The name might not carry the same punch that it used to, but the Wipeout series was arguably one of the most important properties for the original PlayStation. The series reached its peak with the sequel to the original game, Wipeout XL, which broke ground by imbuing a solid futuristic racing game with a cohesive sense of style that appealed to an older, savvier crowd. Though Psygnosis, the developer of the first three Wipeout games, has since been dissolved, the Wipeout series yet continues, with SCEE's internal Studio Liverpool picking up development duties. The end result is a serviceable futuristic racing game that is perhaps a bit too similar to previous installments in the series.
The fundamentals of Wipeout haven't changed since the get-go: You race in antigravity hoverboats around a mind-bogglingly serpentine racetrack at ludicrously high speeds, all the while using a variety of offensive and defensive power-ups to sway the odds in your favor. Wipeout Fusion makes a few tweaks to the formula by adding specific pilots to the mix, each with his own statistics that factor into your ship's performance.
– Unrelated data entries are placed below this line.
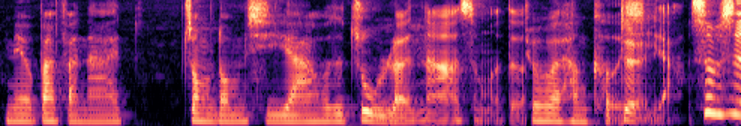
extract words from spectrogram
没有办法拿来。种东西啊，或者住人啊什么的，就会很可惜啊。是不是？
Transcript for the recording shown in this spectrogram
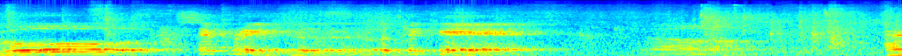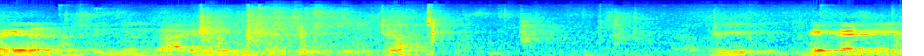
요 세퍼레이터를 어떻게 어 발견을 할 수 있는가 이런 문제들이죠 그죠? 그몇 가지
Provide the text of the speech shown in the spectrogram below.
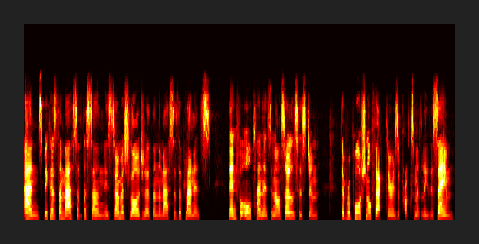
And because the mass of the Sun is so much larger than the mass of the planets, then for all planets in our solar system, the proportional factor is approximately the same.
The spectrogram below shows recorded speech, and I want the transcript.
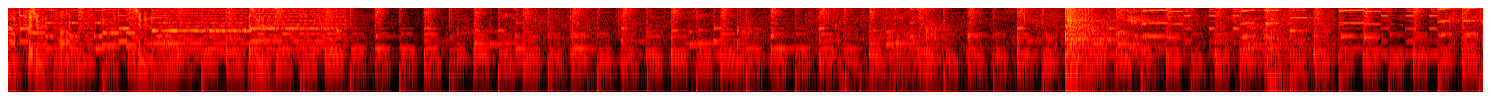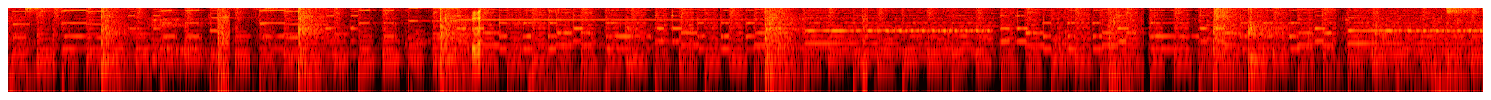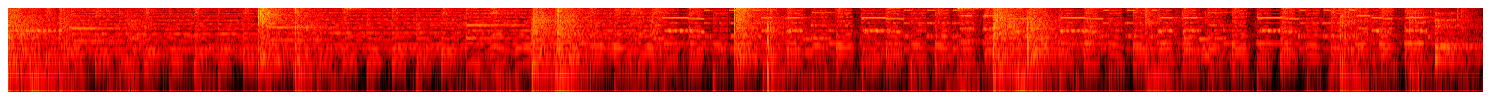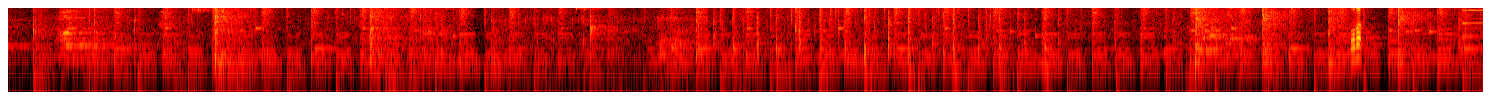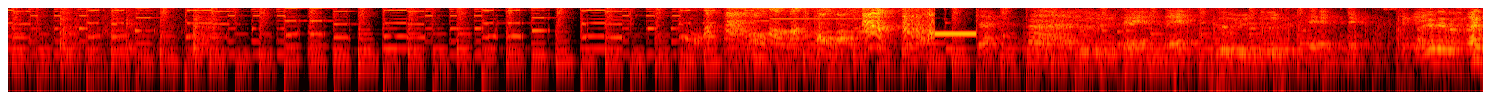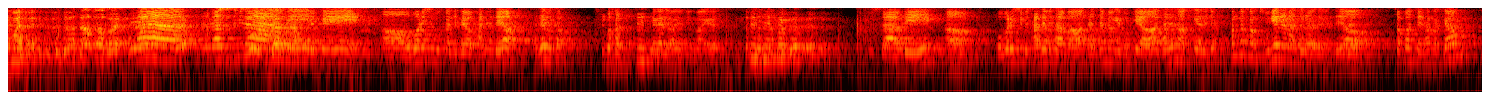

Plus, there's a host of new weapon pick-ups. The impact of the pilots is nominal, as it basically amounts to only slight variations for each ship design. The impact of the weapons is a bit greater, because somewhere along the line in the Wipeout series, fighting your opponents became as important as racing them, and this shift throws off the game's balance a bit. While it's been relatively easy to maintain a fast clip in previous Wipeouts, you'll find in Fusion that the other ships are so eager to bombard you (and each other) with the plentiful number of weapon pick-ups that it can be frustratingly difficult to preserve a satisfying sense of speed.
From Wipeout to Wipeout XL to Wipeout 3, the track design in the series has progressively gotten bolder and more grandiose, and Wipeout Fusion unquestionably has some of the most ambitious track design in the series yet. You'll go through barrel rolls, loops, tremendous drops, and, in the game's final levels, gravity itself can be inverted at the drop of a hat. The tracks in Fusion are also far less contained than in previous Wipeouts, and you'll find several points on each course where it's possible to simply fall off the track. The game uses Ridge Racer-style multitrack environments: Each level contains three courses, with common stretches of track shared among the three. Though this gives you a better sense of each environment, it can make the races a tad too repetitive.
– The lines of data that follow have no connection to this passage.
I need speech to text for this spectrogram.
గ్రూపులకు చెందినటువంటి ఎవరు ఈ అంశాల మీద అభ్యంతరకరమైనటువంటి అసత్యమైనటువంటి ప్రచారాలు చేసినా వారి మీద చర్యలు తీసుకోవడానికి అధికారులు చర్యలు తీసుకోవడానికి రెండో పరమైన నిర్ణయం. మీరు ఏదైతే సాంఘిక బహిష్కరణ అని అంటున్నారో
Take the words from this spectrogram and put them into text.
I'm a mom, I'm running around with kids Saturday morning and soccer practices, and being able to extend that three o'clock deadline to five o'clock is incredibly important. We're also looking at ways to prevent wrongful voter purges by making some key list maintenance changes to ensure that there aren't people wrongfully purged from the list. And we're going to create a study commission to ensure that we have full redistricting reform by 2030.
The Designers Republic, the group responsible for the look and feel of Wipeout XL, has long since departed the series, and it seems that the game's sense of style left with it. The track design may have gotten more flamboyant, but otherwise, the game keeps its visual flash to a minimum. A few classic ships return in Wipeout Fusion, but none of the new ship designs are of the same caliber. The environments all look vaguely futuristic in a rather nondescript way, and at no point are the tracks terribly awe-inspiring; the most disappointing example of this is the fun but plain-looking levels that take place on the moon. Lighting and particle effects are used sparingly, but in the instances where they pop up, like dust being kicked up by ships in front of you or the shield-recharging station on the track, they look sharp. Slowdown and pop-up are also occasional issues for Wipeout Fusion, though they're more annoying than crippling.
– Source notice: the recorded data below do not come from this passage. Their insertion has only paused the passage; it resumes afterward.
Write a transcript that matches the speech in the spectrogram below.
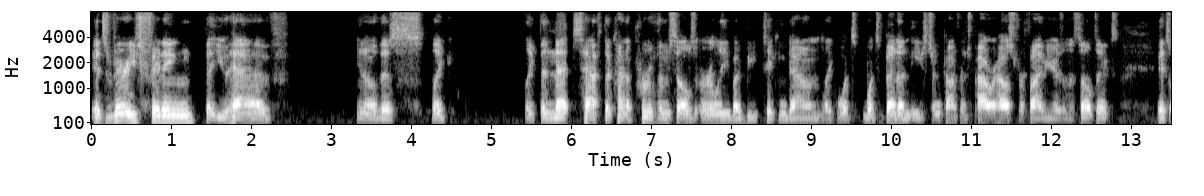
it's very fitting that you have, you know, this like, like the Nets have to kind of prove themselves early by beat taking down like what's what's been an Eastern Conference powerhouse for five years in the Celtics. It's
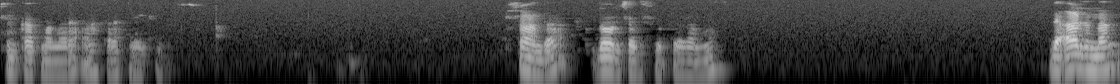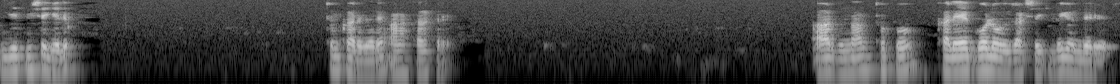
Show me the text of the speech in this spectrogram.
tüm katmanlara anahtar kare ekliyoruz. Şu anda doğru çalışıyor programımız. Ve ardından 70'e gelip tüm karelere anahtar kare. Ardından topu kaleye gol olacak şekilde gönderiyoruz.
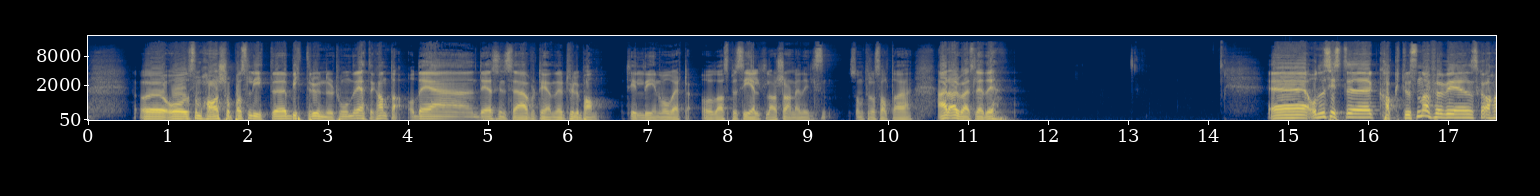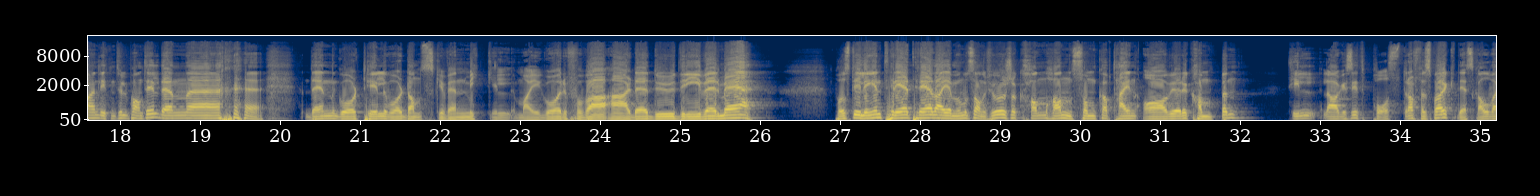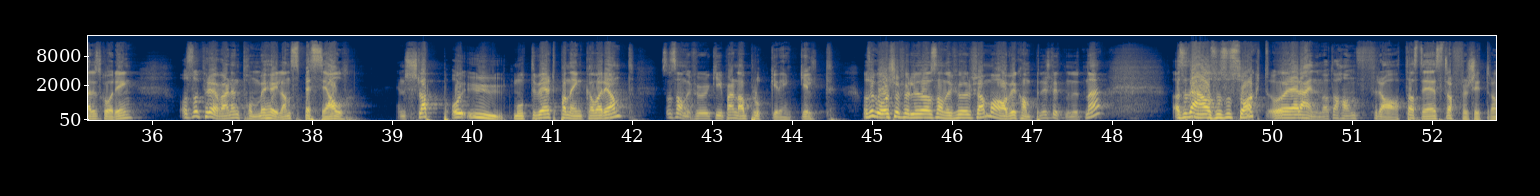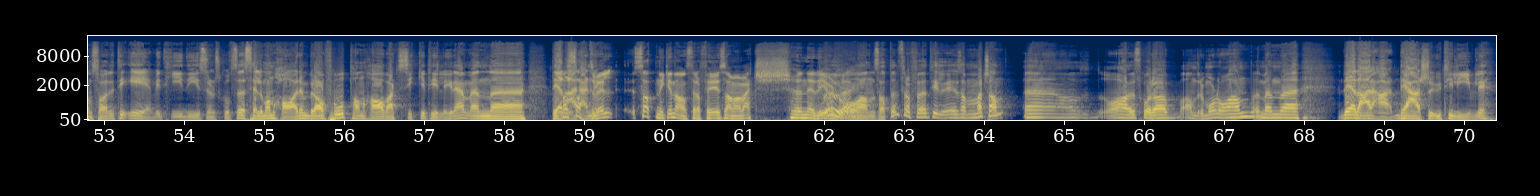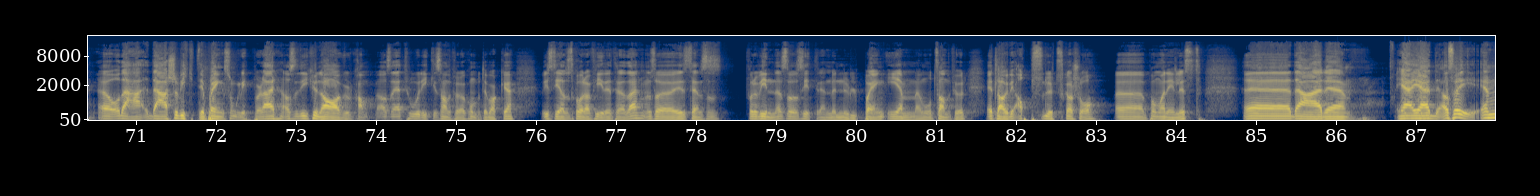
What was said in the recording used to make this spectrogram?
og som har såpass lite bitre undertoner i etterkant. Da. Og det, det syns jeg fortjener tulipan til de involverte. Og da spesielt Lars Arne Nilsen, som tross alt er, er arbeidsledig. Eh, og den siste kaktusen, da, før vi skal ha en liten tulipan til, den eh, Den går til vår danske venn Mikkel Maigård, for hva er det du driver med? På stillingen 3-3 da hjemme mot Sandefjord så kan han som kaptein avgjøre kampen til laget sitt på straffespark. Det skal være scoring. Og så prøver han en Tommy Høiland spesial. En slapp og umotivert Panenka-variant som Sandefjord-keeperen da plukker enkelt. Og så går selvfølgelig da Sandefjord fram og avgjør kampen i sluttminuttene. Altså Det er altså så svakt, og jeg regner med at han fratas det straffeskytteransvaret til evig tid i Strømsgodset. Selv om han har en bra fot, han har vært sikker tidligere, men uh, det Han der satte vel Satte han ikke en annen straffe i samme match nede i hjørnet jo, jo, han satte en straffe tidligere i samme match, han. Uh, og har jo skåra andre mål òg, han. Men uh, det der er, det er så utilgivelig. og det er, det er så viktige poeng som glipper der. Altså De kunne ha avgjort kampen. Altså Jeg tror ikke Sandefjord hadde kommet tilbake hvis de hadde skåra 4-3 der. Men så isteden for å vinne, så sitter de igjen med null poeng hjemme mot Sandefjord. Et lag de absolutt skal slå uh, på Marienlyst. Uh, det er eh, jeg, jeg, Altså, en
Although the phenomenon of video games featuring licensed music is totally commonplace these days, Wipeout XL was one of the first games to do it, and with songs from then-new electronic outfits The Prodigy, The Chemical Brothers, Orbital, Underworld, and The Future Sound of London, it was a soundtrack that you'd want to listen to even when you weren't playing the game. The music in Wipeout Fusion consists of the same type of hard-hitting techno, with tracks from Orbital, The Future Sound of London, BT, the Utah Saints, and more, but the soundtrack just isn't as cohesive or inspired as past entries. The rest of the game's sound design is standard Wipeout fare; there's the low hum of the hoverboats, the coolly calculated voice of the announcer, and the roar of the crowd as you speed by a grandstand.
Wipeout Fusion has its merits, but at this point, there's no question that the series peaked out at Wipeout XL. The game suffers from no singular crippling problem. Rather, Wipeout Fusion's biggest shortcoming is its age. SCEE has been showing off Wipeout Fusion in some form or another since the launch of the PlayStation 2, and that comes across in the end product. Had it been released a year earlier, it likely would have received a much warmer reception. But the simple fact is that the Wipeout series really hasn't made any fundamental changes since the first game all those years ago, while other futuristic racers, like Extreme-G 3, have upped the ante with bigger, more dynamic courses, a greater sense of speed, and superior eye candy. Wipeout fans should definitely give Fusion at least a rental, though they should prepare themselves for some bittersweet nostalgia.